◆ **Instructions for the task**
All entries must be repeated exactly. No picture should appear in the result.

◆ **Records supplied**
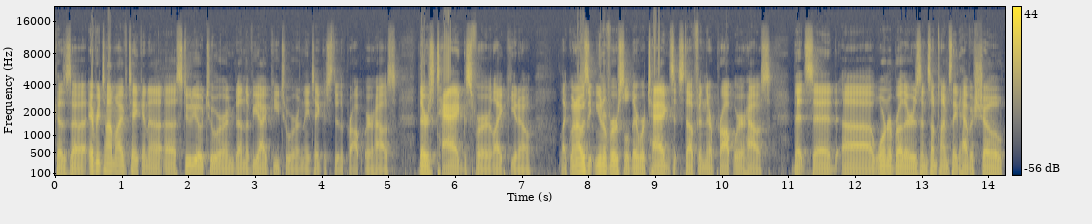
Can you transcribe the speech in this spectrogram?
because uh, every time I've taken a, a studio tour and done the VIP tour, and they take us through the prop warehouse, there's tags for like you know, like when I was at Universal, there were tags at stuff in their prop warehouse that said uh, Warner Brothers, and sometimes they'd have a show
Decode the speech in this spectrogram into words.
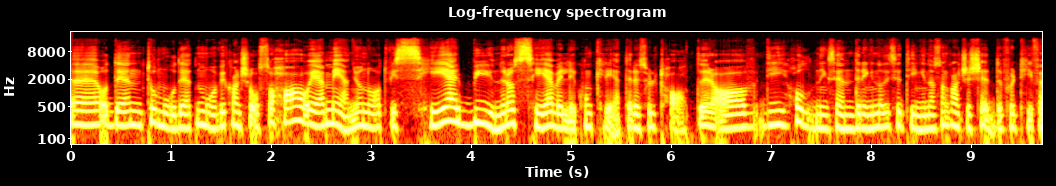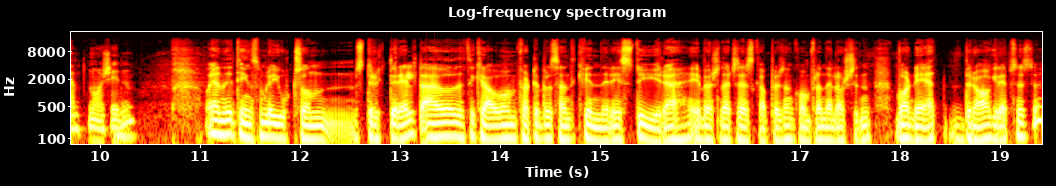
Uh, og den tålmodigheten må vi kanskje også ha. Og jeg mener jo nå at vi ser, begynner å se veldig konkrete resultater av de holdningsendringene og disse tingene som kanskje skjedde for 10-15 år siden. Og En av de tingene som ble gjort sånn strukturelt, er jo dette kravet om 40% kvinner i styret i børsnoterte selskaper som kom for en del år siden. Var det et bra grep, syns du?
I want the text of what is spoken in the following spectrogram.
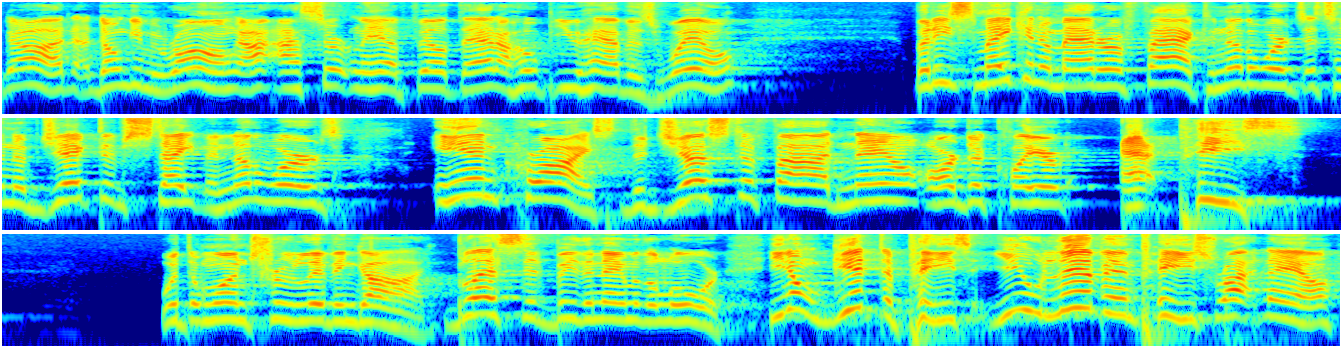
God. Don't get me wrong, I, I certainly have felt that. I hope you have as well. But he's making a matter of fact. In other words, it's an objective statement. In other words, in Christ, the justified now are declared at peace with the one true living God. Blessed be the name of the Lord. You don't get to peace, you live in peace right now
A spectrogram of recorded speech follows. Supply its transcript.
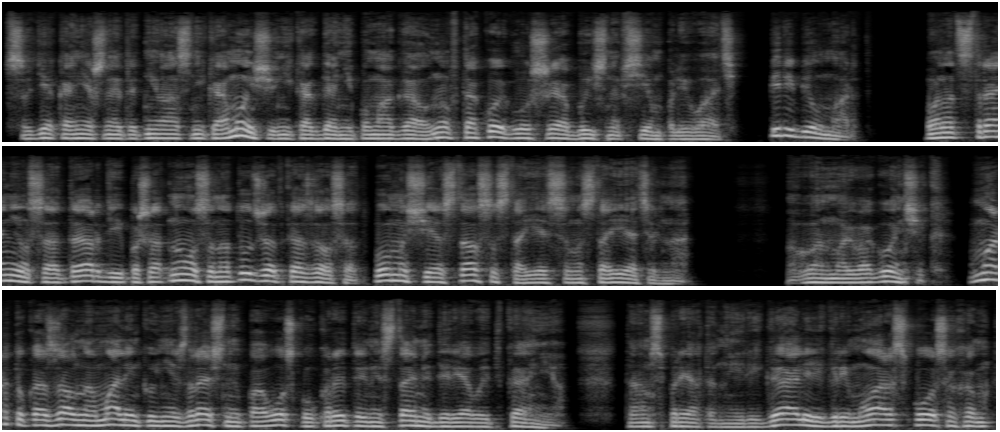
В суде, конечно, этот нюанс никому еще никогда не помогал, но в такой глуши обычно всем плевать», — перебил Март. Он отстранился от Арди и пошатнулся, но тут же отказался от помощи и остался стоять самостоятельно. «Вон мой вагончик». Март указал на маленькую невзрачную повозку, укрытую местами дырявой тканью. Там спрятаны и регалии, и гримуар с посохом.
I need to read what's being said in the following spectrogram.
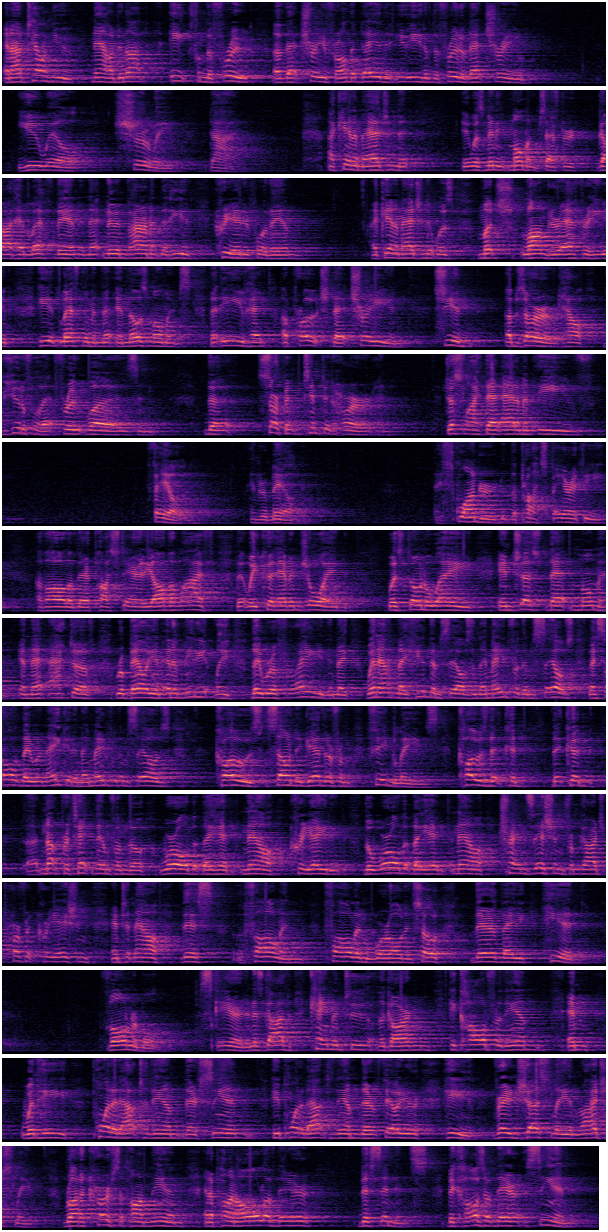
And I'm telling you now, do not eat from the fruit of that tree, for on the day that you eat of the fruit of that tree, you will surely die. I can't imagine that it was many moments after God had left them in that new environment that He had created for them. I can't imagine it was much longer after he had, he had left them in, the, in those moments that Eve had approached that tree and she had observed how beautiful that fruit was and the serpent tempted her and just like that Adam and Eve failed and rebelled. They squandered the prosperity of all of their posterity. All the life that we could have enjoyed was thrown away in just that moment, in that act of rebellion. And immediately they were afraid and they went out and they hid themselves and they made for themselves, they saw that they were naked and they made for themselves clothes sewn together from fig leaves, clothes that could, that could uh, not protect them from the world that they had now created, the world that they had now transitioned from God's perfect creation into now this fallen, fallen world. And so there they hid, vulnerable, scared. And as God came into the garden, He called for them. And when He pointed out to them their sin, He pointed out to them their failure, He very justly and righteously brought a curse upon them and upon all of their descendants because of their sin.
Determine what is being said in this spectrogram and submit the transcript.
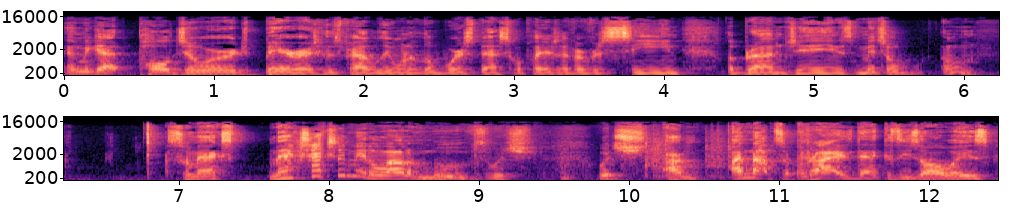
And we got Paul George, Barrett, who's probably one of the worst basketball players I've ever seen. LeBron James, Mitchell. Oh, so Max Max actually made a lot of moves, which which I'm I'm not surprised at because he's always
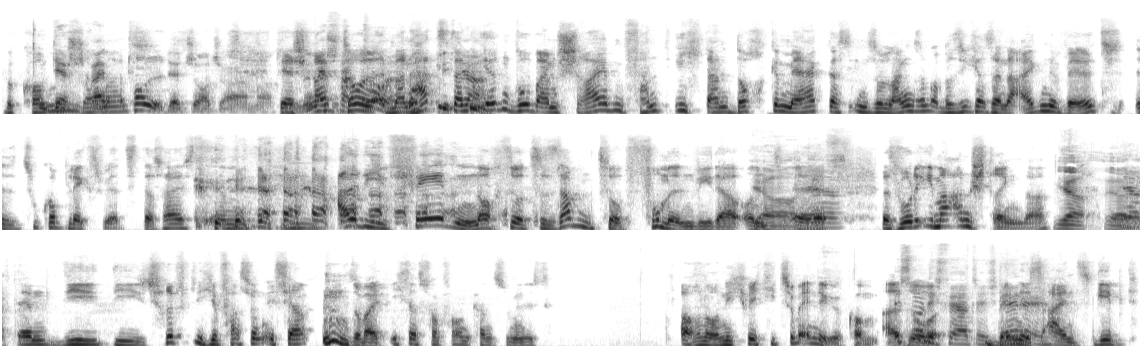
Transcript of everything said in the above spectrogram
bekommen. Und der schreibt damals. toll, der George R. R. Martin. Der ne? schreibt schreibt toll. toll, Man hat wirklich, dann ja. irgendwo beim Schreiben, fand ich dann doch gemerkt, dass ihm so langsam aber sicher seine eigene Welt äh, zu komplex wird. Das heißt, ähm, all die Fäden noch so zusammen zu fummeln wieder und Ja. äh, Ja. das wurde immer anstrengender. Ja, ja. Ja. Ähm, die, die schriftliche Fassung ist ja, soweit ich das verfolgen kann, zumindest auch noch nicht richtig zum Ende gekommen. Also, noch nicht fertig. wenn Nee, es nee. eins gibt,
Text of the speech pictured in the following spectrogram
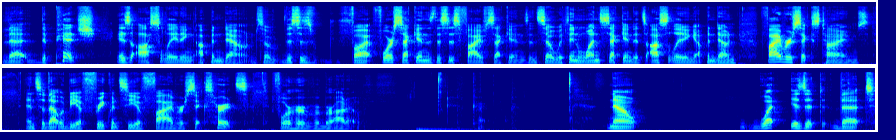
that the pitch is oscillating up and down. So this is four seconds, this is five seconds. And so within one second, it's oscillating up and down five or six times. And so that would be a frequency of five or six hertz for her vibrato. Okay. Now, what is it that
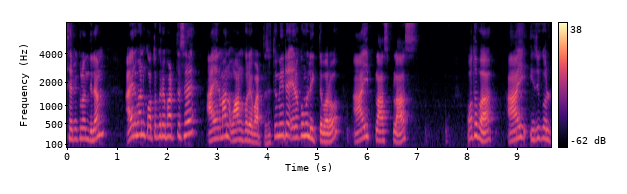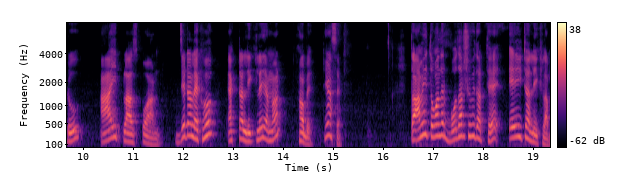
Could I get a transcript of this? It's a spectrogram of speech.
সেমিকোলন দিলাম। আয়ের মান কত করে বাড়তেছে? আয়ের মান ওয়ান করে বাড়তেছে। তুমি এটা এরকমও লিখতে পারো। আই প্লাস প্লাস অথবা I is equal to I plus one যেটা লেখো, একটা লিখলেই আমার হবে। ঠিক আছে? তো আমি তোমাদের বোঝার সুবিধার্থে এইটা লিখলাম।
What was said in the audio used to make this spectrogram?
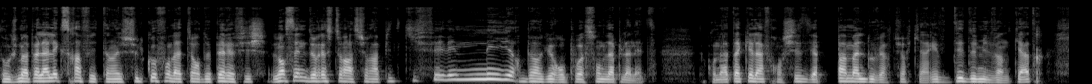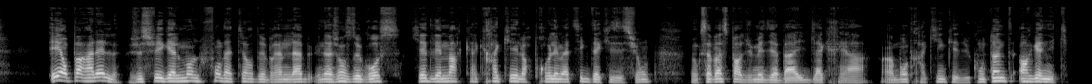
Donc je m'appelle Alex Raffetin et je suis le cofondateur de Père et Fiche, l'enseigne de restauration rapide qui fait les meilleurs burgers aux poissons de la planète. Donc on a attaqué la franchise, il y a pas mal d'ouvertures qui arrivent dès 2024 et en parallèle, je suis également le fondateur de BrainLab, une agence de grosses qui aide les marques à craquer leurs problématiques d'acquisition. Donc ça passe par du media buy, de la créa, un bon tracking et du content organique.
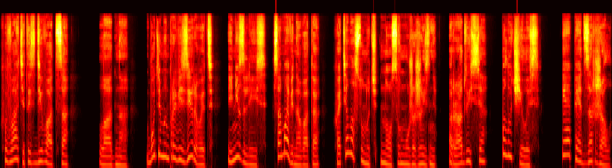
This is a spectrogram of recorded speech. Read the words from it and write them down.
«Хватит издеваться. Ладно, будем импровизировать. И не злись. Сама виновата. Хотела сунуть нос в мужа жизнь. Радуйся. Получилось». И опять заржал.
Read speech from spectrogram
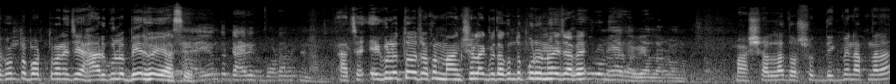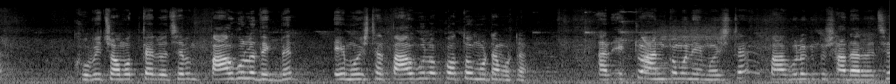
এখন তো বর্তমানে যে হাড়গুলো বের হয়ে আছে। হ্যাঁ এখন তো ডাইরেক্ট বর্ডারতে নাম আচ্ছা এগুলো তো যখন মাংস লাগবে তখন তো পূরণ হয়ে যাবে। পূরণ হয়ে যাবে আল্লাহর রহমতে সব। মার্শাল্লাহ দর্শক দেখবেন আপনারা খুবই চমৎকার রয়েছে এবং পাগুলো দেখবেন। এই মহিষটার পাগুলো কত মোটা মোটা? আর একটু আনকমন এই মহিষটা পাগুলো কিন্তু সাদা রয়েছে।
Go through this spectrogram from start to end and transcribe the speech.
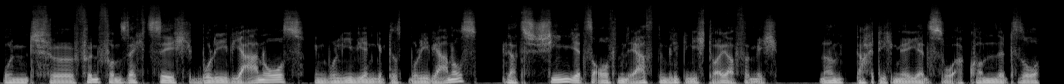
und für 65 Bolivianos, in Bolivien gibt es Bolivianos, das schien jetzt auf den ersten Blick nicht teuer für mich. Ne? Dachte ich mir jetzt so, ach komm, nicht so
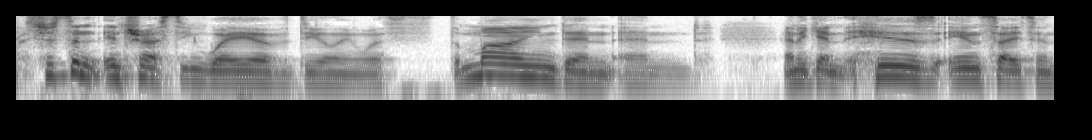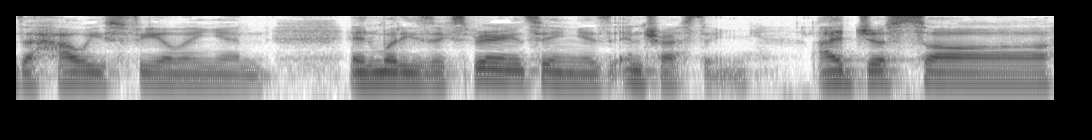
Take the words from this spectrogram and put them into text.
it's just an interesting way of dealing with the mind and and and again his insights into how he's feeling and and what he's experiencing is interesting i just saw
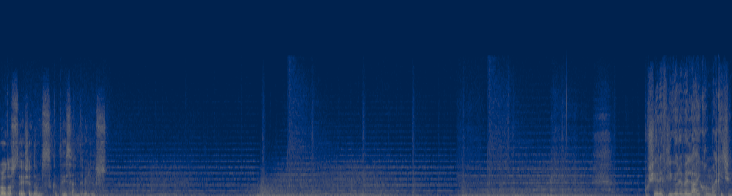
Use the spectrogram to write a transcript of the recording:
Rodos'ta yaşadığımız sıkıntıyı sen de biliyorsun. Bu şerefli göreve layık olmak için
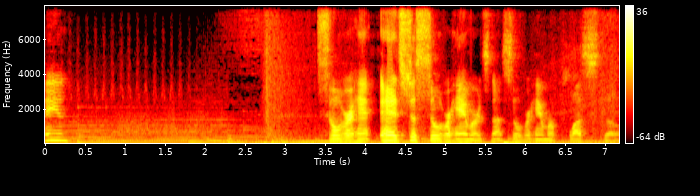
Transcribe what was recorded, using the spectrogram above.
hand. Silver hand. It's just Silver Hammer. It's not Silver Hammer Plus, though.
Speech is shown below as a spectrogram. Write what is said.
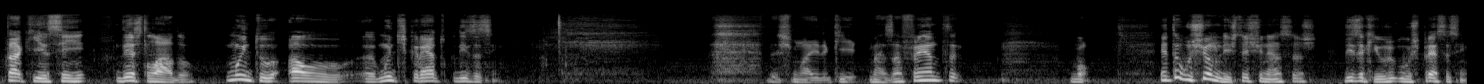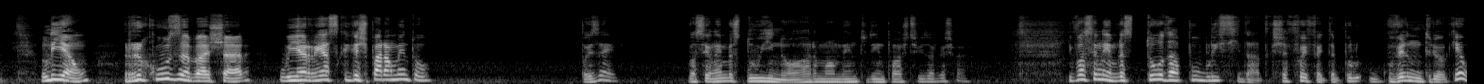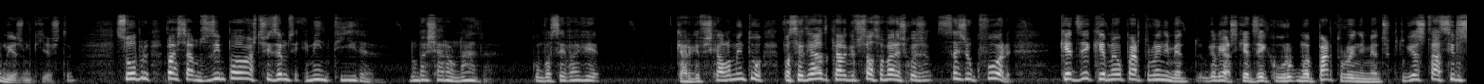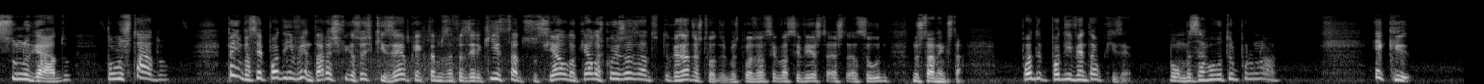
está aqui assim, deste lado, muito, ao, muito discreto, que diz assim. Deixa-me lá ir aqui mais à frente. Bom, então o Sr. Ministro das Finanças Diz aqui o, o Expresso assim: Leão recusa baixar o IRS que Gaspar aumentou. Pois é. Você lembra-se do enorme aumento de impostos de Vitor Gaspar. E você lembra-se toda a publicidade que já foi feita pelo governo anterior, que é o mesmo que este, sobre baixámos os impostos, fizemos. É mentira. Não baixaram nada. Como você vai ver. Carga fiscal aumentou. Você de carga fiscal são várias coisas. Seja o que for. Quer dizer que a maior parte do rendimento, aliás, quer dizer que uma parte do rendimento dos portugueses está a ser sonegado pelo Estado. Bem, você pode inventar as explicações que quiser, o que é que estamos a fazer aqui, Estado Social, aquelas coisas, coisadas todas, mas depois você, você vê esta, esta, a saúde no estado em que está. Pode, pode inventar o que quiser. Bom, mas há outro pormenor. É que,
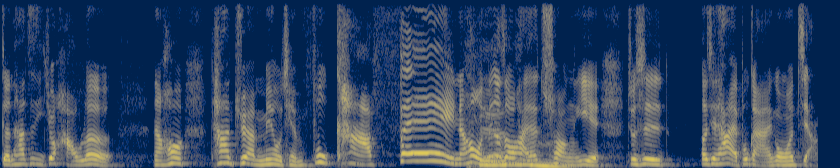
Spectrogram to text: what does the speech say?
跟她自己就好了。然后她居然没有钱付卡费，然后我那个时候还在创业，就是而且她也不敢来跟我讲，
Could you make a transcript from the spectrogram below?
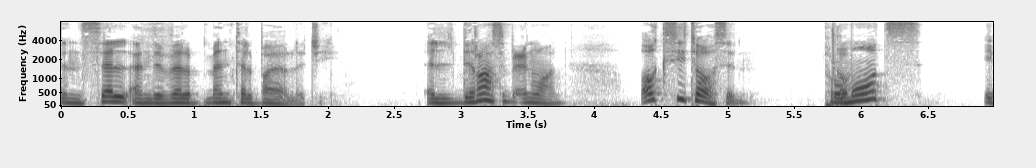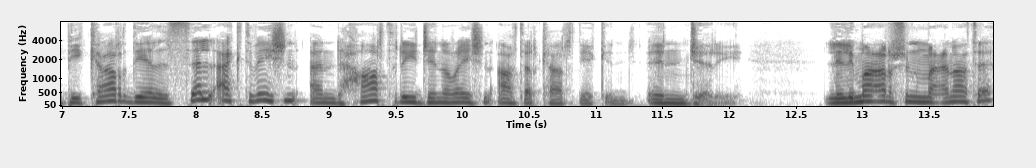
in Cell and Developmental Biology الدراسة بعنوان oxytocin promotes epicardial cell activation and heart regeneration after cardiac in- injury. للي ما أعرف شنو معناته؟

◆ **Your solution**
Can you transcribe the speech in this spectrogram?
because uh, every time I've taken a, a studio tour and done the VIP tour, and they take us through the prop warehouse, there's tags for like you know, like when I was at Universal, there were tags at stuff in their prop warehouse that said uh, Warner Brothers, and sometimes they'd have a show
Decode the speech in this spectrogram into words.
Uh, og den tålmodigheten må vi kanskje også ha. Og jeg mener jo nå at vi ser, begynner å se veldig konkrete resultater av de holdningsendringene og disse tingene som kanskje skjedde for 10-15 år siden. Og En av de tingene som ble gjort sånn strukturelt, er jo dette kravet om 40% kvinner i styret i børsnoterte selskaper som kom for en del år siden. Var det et bra grep, syns du?
I want the text of what is spoken in the following spectrogram.
God. Don't get me wrong, I, I certainly have felt that. I hope you have as well. But he's making a matter of fact. In other words, it's an objective statement. In other words, in Christ, the justified now are declared at peace with the one true living God. Blessed be the name of the Lord. You don't get to peace, you live in peace right now
A spectrogram of recorded speech follows. Supply its transcript.
В суде, конечно, этот нюанс никому еще никогда не помогал, но в такой глуши обычно всем плевать», — перебил Март. Он отстранился от Арди и пошатнулся, но тут же отказался от помощи и остался стоять самостоятельно. «Вон мой вагончик». Март указал на маленькую невзрачную повозку, укрытую местами дырявой тканью. Там спрятаны и регалии, и гримуар с посохом.
I need to read what's being said in the following spectrogram.
And I'm telling you now, do not eat from the fruit of that tree, for on the day that you eat of the fruit of that tree, you will surely die. I can't imagine that it was many moments after God had left them in that new environment that He had created for them. I can't imagine it was much longer after he had, he had left them in, the, in those moments that Eve had approached that tree and she had observed how beautiful that fruit was and the serpent tempted her and just like that Adam and Eve failed and rebelled. They squandered the prosperity of all of their posterity. All the life that we could have enjoyed was thrown away in just that moment, in that act of rebellion. And immediately they were afraid and they went out and they hid themselves and they made for themselves, they saw that they were naked and they made for themselves clothes sewn together from fig leaves, clothes that could, that could uh, not protect them from the world that they had now created, the world that they had now transitioned from God's perfect creation into now this fallen, fallen world. And so there they hid, vulnerable, scared. And as God came into the garden, He called for them. And when He pointed out to them their sin, He pointed out to them their failure, He very justly and righteously brought a curse upon them and upon all of their descendants because of their sin.
Determine what is being said in this spectrogram and submit the transcript.
And we got Paul George, Barrett, who's probably one of the worst basketball players I've ever seen. LeBron James, Mitchell. Oh, so Max Max actually made a lot of moves, which which I'm I'm not surprised at because he's always
Transcript of everything said in the above spectrogram
bekommen. Und der schreibt damals. toll, der George R. R. Martin. Der ne? schreibt schreibt toll. toll, Man hat wirklich, dann ja. irgendwo beim Schreiben, fand ich dann doch gemerkt, dass ihm so langsam aber sicher seine eigene Welt äh, zu komplex wird. Das heißt, ähm, all die Fäden noch so zusammen zu fummeln wieder und Ja. äh, Ja. das wurde immer anstrengender. Ja, ja. Ja. Ähm, die, die schriftliche Fassung ist ja, soweit ich das verfolgen kann, zumindest auch noch nicht richtig zum Ende gekommen. Also, noch nicht fertig. wenn Nee, es nee. eins gibt,
Text of the speech pictured in the following spectrogram
that the pitch is oscillating up and down. So this is four seconds, this is five seconds. And so within one second, it's oscillating up and down five or six times. And so that would be a frequency of five or six hertz for her vibrato. Okay. Now, what is it that
Could I get a transcript of this? It's a spectrogram of speech.
সেমিকোলন দিলাম। আয়ের মান কত করে বাড়তেছে? আয়ের মান ওয়ান করে বাড়তেছে। তুমি এটা এরকমও লিখতে পারো। আই প্লাস প্লাস অথবা I is equal to I plus one যেটা লেখো, একটা লিখলেই আমার হবে। ঠিক আছে? তো আমি তোমাদের বোঝার সুবিধার্থে এইটা লিখলাম।
What was said in the audio used to make this spectrogram?
Donc je m'appelle Alex Raffetin et je suis le cofondateur de Père et Fiche, l'enseigne de restauration rapide qui fait les meilleurs burgers aux poissons de la planète. Donc on a attaqué la franchise, il y a pas mal d'ouvertures qui arrivent dès 2024 et en parallèle, je suis également le fondateur de BrainLab, une agence de grosses qui aide les marques à craquer leurs problématiques d'acquisition. Donc ça passe par du media buy, de la créa, un bon tracking et du content organique.
This is a spectrogram of recorded speech. Read the words from it and write them down.
«Хватит издеваться. Ладно, будем импровизировать. И не злись. Сама виновата. Хотела сунуть нос в мужа жизнь. Радуйся. Получилось». И опять заржал.
Read speech from spectrogram
এখন তো বর্তমানে যে হাড়গুলো বের হয়ে আছে। হ্যাঁ এখন তো ডাইরেক্ট বর্ডারতে নাম আচ্ছা এগুলো তো যখন মাংস লাগবে তখন তো পূরণ হয়ে যাবে। পূরণ হয়ে যাবে আল্লাহর রহমতে সব। মার্শাল্লাহ দর্শক দেখবেন আপনারা খুবই চমৎকার রয়েছে এবং পাগুলো দেখবেন। এই মহিষটার পাগুলো কত মোটা মোটা? আর একটু আনকমন এই মহিষটা পাগুলো কিন্তু সাদা রয়েছে।
Go through this spectrogram from start to end and transcribe the speech.
und für 65 Bolivianos, in Bolivien gibt es Bolivianos, das schien jetzt auf den ersten Blick nicht teuer für mich. Ne? Dachte ich mir jetzt so, ach komm, nicht so
Take the words from this spectrogram and put them into text.
it's just an interesting way of dealing with the mind and and and again his insights into how he's feeling and and what he's experiencing is interesting i just saw
Use the spectrogram to write a transcript of the recording:
Rodos'ta yaşadığımız sıkıntıyı sen de biliyorsun. Bu şerefli göreve layık olmak için
Transcribe what was recorded, using the spectrogram above.
hand. Silver hand. It's just Silver Hammer. It's not Silver Hammer Plus, though.
Speech is shown below as a spectrogram. Write what is said.
está aqui assim, deste lado, muito, ao, muito discreto, que diz assim. Deixa-me lá ir aqui mais à frente. Bom, então o Sr. Ministro das Finanças Diz aqui o, o Expresso assim: Leão recusa baixar o IRS que Gaspar aumentou. Pois é. Você lembra-se do enorme aumento de impostos de Vitor Gaspar. E você lembra-se toda a publicidade que já foi feita pelo governo anterior, que é o mesmo que este, sobre baixámos os impostos, fizemos. É mentira. Não baixaram nada. Como você vai ver. Carga fiscal aumentou. Você de carga fiscal são várias coisas. Seja o que for. Quer dizer que a maior parte do rendimento, aliás, quer dizer que uma parte do rendimento dos portugueses está a ser sonegado pelo Estado. Bem, você pode inventar as explicações que quiser, o que é que estamos a fazer aqui, Estado Social, aquelas coisas, coisadas todas, mas depois você, você vê esta, esta, a saúde no estado em que está. Pode, pode inventar o que quiser. Bom, mas há outro pormenor. É que,
Spectrogram to text: what does the speech say?
跟她自己就好了。然后她居然没有钱付卡费，然后我那个时候还在创业，就是而且她也不敢来跟我讲，
Could you make a transcript from the spectrogram below?
in Cell and Developmental Biology الدراسة بعنوان oxytocin promotes epicardial cell activation and heart regeneration after cardiac in- injury. للي ما أعرف شنو معناته؟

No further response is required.